For the most part, plants only grow in the warmer months. But now our farm is graced with an addition that will provide us with home-grown food all winter long: chickens! Last August we became the proud owners of four day-old chicks, who grew quickly and after several months of supplying only entertainment gave us our first eggs in January. It turns out that chickens are pretty easy to take care of, and not too expensive—especially if you don't count their accommodation. Why doesn't everyone have some of their own; and why didn't we do this sooner?!
We ordered the chicks off the internet, and chose the Plymouth Rock breed for its good nature and cold-hardiness. All four chicks arrived healthy, and they took well to their brooder, a giant tupperware tub on the buffet in the dining room. They worked on growing while we built their coop outside; while it was under construction they enjoyed limited outings in their run to acclimate them to outside life and give them some exercise. By October they were ready to be outside full time, and they took to henhouse life like they knew what they were doing.
Because there are as yet only four of them in a coop designed for as many as ten, they don't put tremendous demands on their infrastructure. We don't regularly add bedding to their run, unless it is particularly damp.
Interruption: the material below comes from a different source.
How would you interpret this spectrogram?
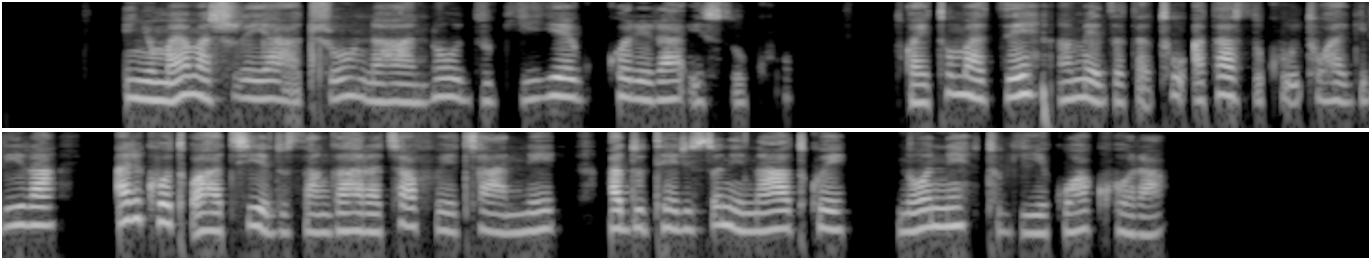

Inside the henhouse we use a thick layer of pine shavings that we stir up periodically and add to as needed; a couple times a year we'll pull it all out (great compost!) and replace it. We feed them regular non-organic layer ration (which is remarkably cheap compared to dog food!) and only need to refill their feeder a couple times a week—less if they get more time outside in the yard. The waterer situation is less optimal: in the winter it freezes so we need to dump all the water in the evening and refill it each morning. The hens also tend to foul their waterer and, if at all possible, spill it, muddying the ground in the run.
They very much enjoy being outside, but they aren't free range for a couple of reasons: they don't get along with Rascal, and they tend to stray under the fence into the neighbors' yard when left unsupervised for very long. But even a half-hour a day reduced the amount of store-bought feed they eat considerably. Even when they don't get to roam far, they still eat well. They get dried worm treats daily, as well as various bits of food waste and grubs and caterpillars out of the garden.
Each hen will lay about five eggs a week in the summer, so when days are long we can expect three or four eggs every day. Their laying is light-dependent, so in the winter the egg numbers are lower; we could boost them with artificial light in the henhouse, but since we're not sure what we're going to be doing with these girls at the end of their useful egg-producing life, we feel no need to hurry that day along.
So far we're getting enough eggs to supply our own needs, both for eating and baking. When we get our paperwork organized we're planning to expand our flock so that we'll have eggs to give away. Ask us for some next year... or just get your own hens and cut out the middleman! I highly recommend it.